potato yeast is used with it, the
breud will likely be a little damp
und dark. None of these liquids
should be used scalding hot, since
flour is always injured by scald
ing and the bread is damp,
clammy and of poor texture.
Qaod Hioi for Hi Enthutiatm.
When a man bus suffered for
several days with colic, diarrhoea
or other form of bowel complaint
and is then cured sound, and well
by one or two doses of Chamber
lain's. Colic, Cholera and Diarrh
oea Remedy, as is often the case,
it is but natural that he should be
enthusiastic in his praise of the
remedy, and especially is this the
case of a severe attack.wlen life
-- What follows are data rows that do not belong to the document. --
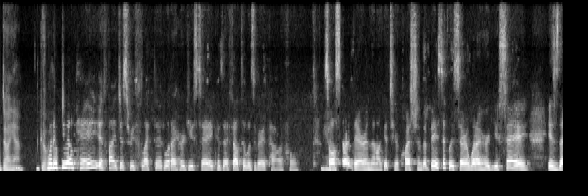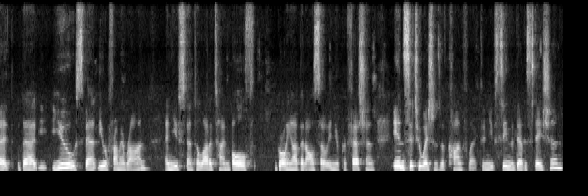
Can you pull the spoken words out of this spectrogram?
Diane, go Would ahead. it be okay if I just reflected what I heard you say? Because I felt it was very powerful. Yeah. So I'll start there and then I'll get to your question. But basically, Sarah, what I heard you say is that that you spent you were from Iran and you've spent a lot of time both growing up and also in your profession in situations of conflict and you've seen the devastation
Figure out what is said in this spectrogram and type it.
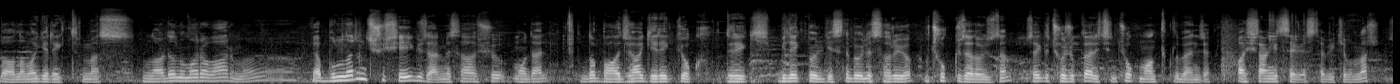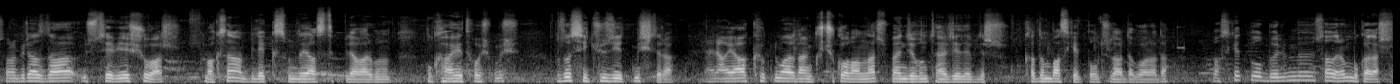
Bağlama gerektirmez. Bunlarda numara var mı? Ya bunların şu şeyi güzel. Mesela şu model. Bunda bağcığa gerek yok. Direkt bilek bölgesini böyle sarıyor. Bu çok güzel o yüzden. Özellikle çocuklar için çok mantıklı bence. Başlangıç seviyesi tabii ki bunlar. Sonra biraz daha üst seviye şu var. Baksana bilek kısmında yastık bile var bunun. Bu gayet hoşmuş. Bu da 870 lira. Yani ayağı 40 numaradan küçük olanlar bence bunu tercih edebilir. Kadın basketbolcular da bu arada. Basketbol bölümü sanırım bu kadar.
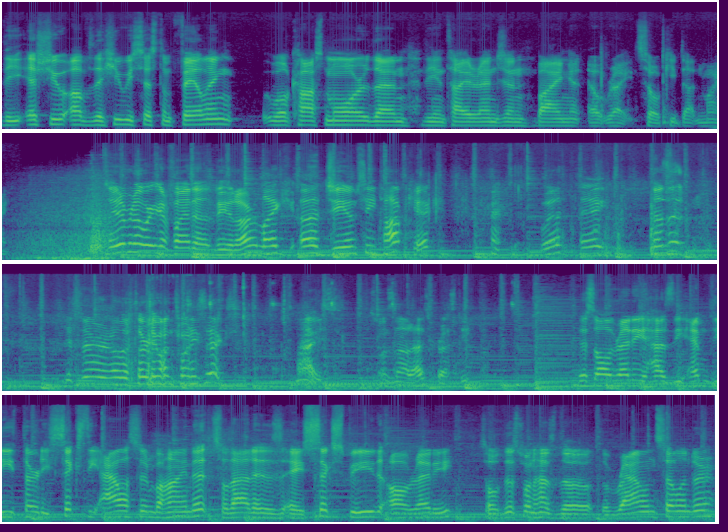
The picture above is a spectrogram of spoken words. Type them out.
The issue of the HEUI system failing will cost more than the entire engine buying it outright. So keep that in mind. So you never know where you're gonna find a V&R, like a GMC TopKick with a, does it? Yes sir, another 3126. Nice. This one's not as crusty. This already has the MD3060 Allison behind it, so that is a six speed already. So this one has the, the round cylinder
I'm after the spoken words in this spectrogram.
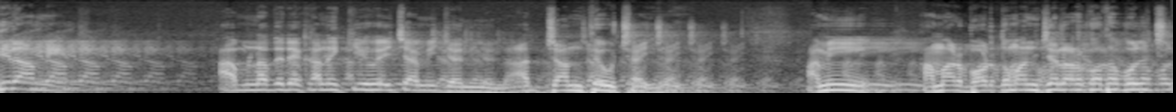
গ্রামে। আপনাদের এখানে কি হয়েছে আমি জানি না আর জানতেও চাই আমি আমার বর্ধমান জেলার কথা বলছি,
is threatened. Try it when in
need of such ft remedy. It never
fails. For saje by ull dealers.
Strictly First Class. Splendid
Service, Fine Accomodations.
Commercial Headquarters
Sample Room In Connection, Reasonable Rates
How the Trouble Start.
Constipation is the cause of
many ailments and disorders that
muke life miserable. TakeCham
berluin's Tablets, keep your
bowels regular and you will avoid
these diseuses. For sale by ull
Features and comedy pictures
"Schooling la youth should Invsrlsbly b
IrrticU tu uirpstr a cison In Ihs bffs! way
ir Iht tiraf permanent ottuiiatloti for which
he u (.suable' PrtthmiC w Hitut
This K the Mission of the
h'urty-iUtb School Vcsr Uptsi
SEPTEHBER iSih, 1914
Writ tor Illustrated 100 page Book
1st, " I lib LlFfc :ahii k," ami for Cata
log containing full Inlurmatlon.
Dtgif Countt- AORICULTURU :
Agronomy, Animal Husbandry, Dairy Hus
bandry, Poultry Husbandry, Hortkultur.
Agrkultur for Teachers I oiosikV,
I.OCKiiNO 1 NC.iNi.i kiNt. Home Kco-
NiiMli S: lointk'S. leiue, lloinotk Art,
1-Ni.iM 1 kinc; Blectrkal, Irrigation,
Highway, Mtchankal, ( .htmkal, Mining.
V(M-aliimal C ounts Agrkultur, Dairy
ing, Horns Maker' Court, Industrial
Arts, I niesiiy, Business Short Courss.
Sthooto Muiie Ptano, Siting, Band,
Voke Culture.
Fwiimii Boiinwi Court by Mad Prs
The Burns Flour Milling Co.
Manufacturers of hanie products
The Cream of the Wheat, Fresh and Palatable
Bran and Other Rolled Mill Feeds
You Patronize Home when you deal here
Is The Place to Trals
First: Promptness, accuracy and fsuirlclealing.
Secend: We carry a well assorted stock of Drugs,' Chemi
cals and Druggist Sundries.
Third: We guarantee every article we sail to be just as
repeesanted or your money refunded.
If you are a customer of ours you know this. If not, br
ome one ami be convinced.